How Do You Treat Confinement Anxiety In Dogs?
In this article, we will be discussing how to treat confinement anxiety in dogs. Confinement anxiety is a problem that many dogs suffer from, and it can be severely debilitating. We’ll discuss the different types of anxiety problems that can afflict dogs and provide tips on how to properly diagnose and treat them.
Causes of Confinement Anxiety
There is no one answer to treating confinement anxiety in dogs, as each dog will respond differently to different treatments. However, some common causes of confinement anxiety include being isolated from other animals, being confined in a small area, and having new surroundings. Some helpful tips for treating confinement anxiety in dogs include providing positive reinforcement for behaviors that are associated with being free (like playing fetch or going for walks), establishing daily routines, and using desensitization and counterconditioning techniques.
Effects of Confinement Anxiety on Dogs
Confinement anxiety in dogs can have a big impact on their overall well-being, both mentally and physically. Here are some tips for treating confinement anxiety in your dog:
1. Make sure your dog has plenty of exercise and playtime. This is key for relieving anxiety and keeping them both mentally and physically healthy.
2. Keep your dog’s environment as comfortable as possible. This includes providing a comfortable bed, toys to play with, and a safe place to hide when feeling overwhelmed.
3. Avoid using punishment as a form of treatment. This only reinforces the fear and can actually make the problem worse. Instead, use positive reinforcement to encourage your dog to behave calmly and freely around strangers or other dogs in the house.
4. If necessary, consult with a veterinarian or animal behaviorist to help treat confinement anxiety in your dog. They may prescribe medication or therapy that can help relieve their symptoms quickly.
Tips for Treating Confinement Anxiety in Dogs
There are a few things you can do to help treat your dog’s confinement anxiety. One is to try to keep them as close to you as possible when they’re confined. You can also try training them to associate the confinement with a positive experience, such as giving them treats or playing games with them. If these strategies don’t seem to be working, you may need to seek out professional help.
Prevention of Confinement Anxiety in Dogs
When it comes to preventing confinement anxiety in dogs, there are a few things that you can do to help. Here are a few tips:
1) Make sure your dog has plenty of exercise and mental stimulation. A bored or restless dog is more likely to become anxious in confined spaces.
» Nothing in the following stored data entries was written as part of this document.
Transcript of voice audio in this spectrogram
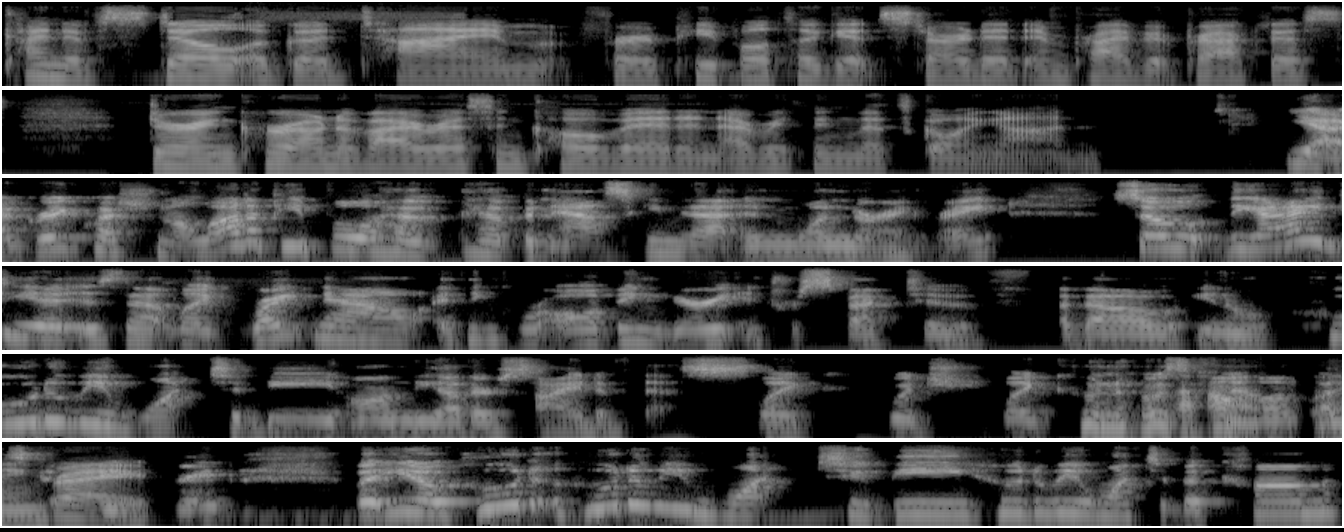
kind of still a good time for people to get started in private practice during coronavirus and COVID and everything that's going on? Yeah, great question. A lot of people have have been asking me that and wondering, right? So the idea is that like right now, I think we're all being very introspective about, you know, who do we want to be on the other side of this? Like which like who knows how long that's Definitely. gonna Right. be, right? But you know, who do, who do we want to be? Who do we want to become?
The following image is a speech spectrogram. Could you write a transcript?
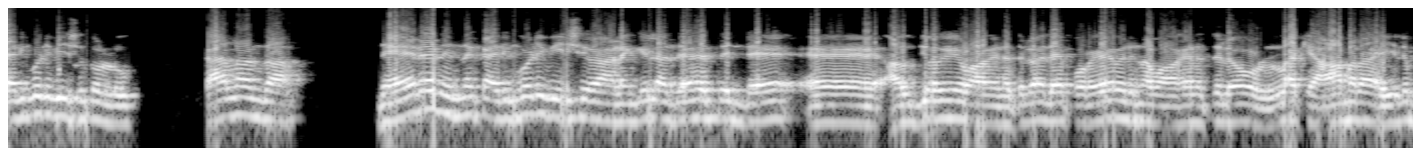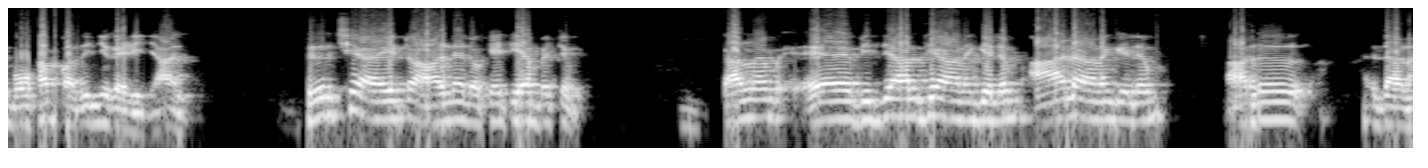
കരിങ്കൊടി വീശത്തുള്ളൂ. കാരണം എന്താ? നേരെ നിന്ന് കരിങ്കൊടി വീശുകയാണെങ്കിൽ അദ്ദേഹത്തിന്റെ ഔദ്യോഗിക വാഹനത്തിലോ അല്ലെ പുറകെ വരുന്ന വാഹനത്തിലോ ഉള്ള ക്യാമറയിൽ മുഖം പതിഞ്ഞു കഴിഞ്ഞാൽ തീർച്ചയായിട്ടും ആളിനെ ലൊക്കേറ്റ് ചെയ്യാൻ പറ്റും. കാരണം വിദ്യാർത്ഥി ആണെങ്കിലും ആരാണെങ്കിലും അത് എന്താണ്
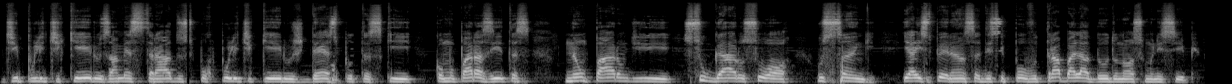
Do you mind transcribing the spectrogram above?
de politiqueiros amestrados por politiqueiros déspotas que, como parasitas, não param de sugar o suor, o sangue e a esperança desse povo trabalhador do nosso município.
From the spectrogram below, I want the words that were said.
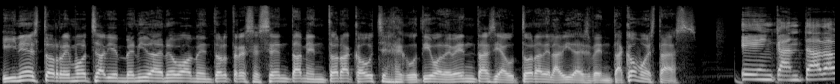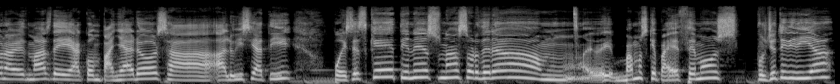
Inés Torremocha, bienvenida de nuevo a Mentor 360, mentora, coach ejecutivo de ventas y autora de La Vida es Venta. ¿Cómo estás? Encantada una vez más de acompañaros a, a, Luis y a ti. Pues es que tienes una sordera, mm, eh, vamos, que padecemos, pues yo te diría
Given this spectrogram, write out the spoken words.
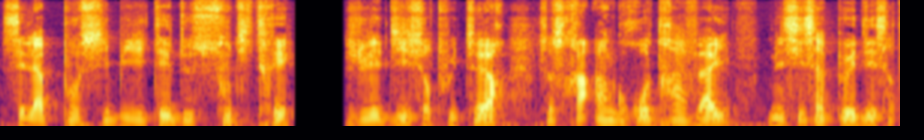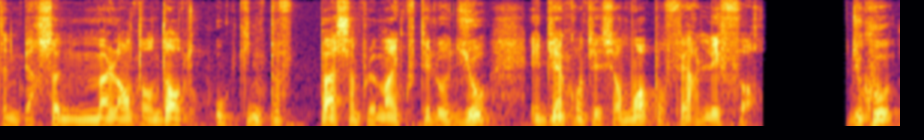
c'est la possibilité de sous-titrer. Je l'ai dit sur Twitter, ce sera un gros travail, mais si ça peut aider certaines personnes malentendantes ou qui ne peuvent pas simplement écouter l'audio, eh bien comptez sur moi pour faire l'effort. Du coup,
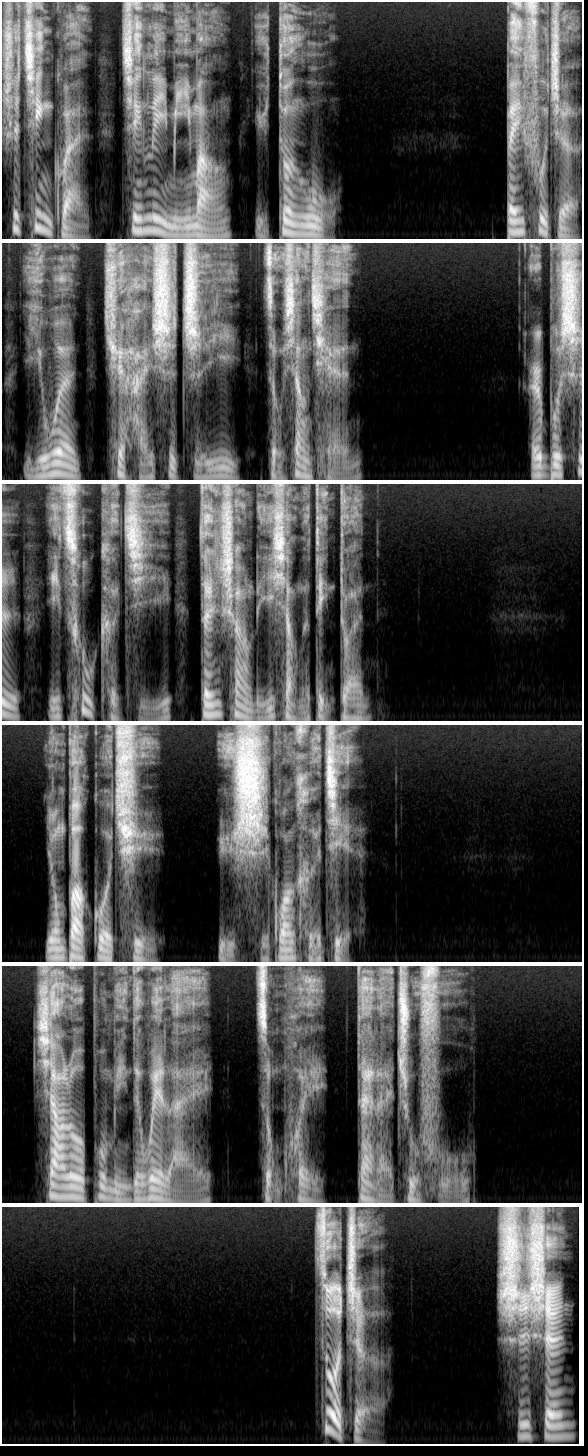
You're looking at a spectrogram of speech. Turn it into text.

Give them regular walks and plenty of opportunities to play in safe, open spaces.
2) Be consistent with your rules and expectations when it comes to your dog’s confinement. If they know that they’re not allowed inside the house or yard, they’re less likely to become anxious when confined. Make sure you give them clear instructions on where they’re allowed and not allowed.
3)Avoid using physical corrections as punishment for your dog’s bad behavior. Physical discipline can actually make the situation worse for them by increasing their anxiety and making them feel like they have no control over their environment. Instead, use positive reinforcement such as petting and verbal praise when your dog behaves calmly and politely inside the house or yard.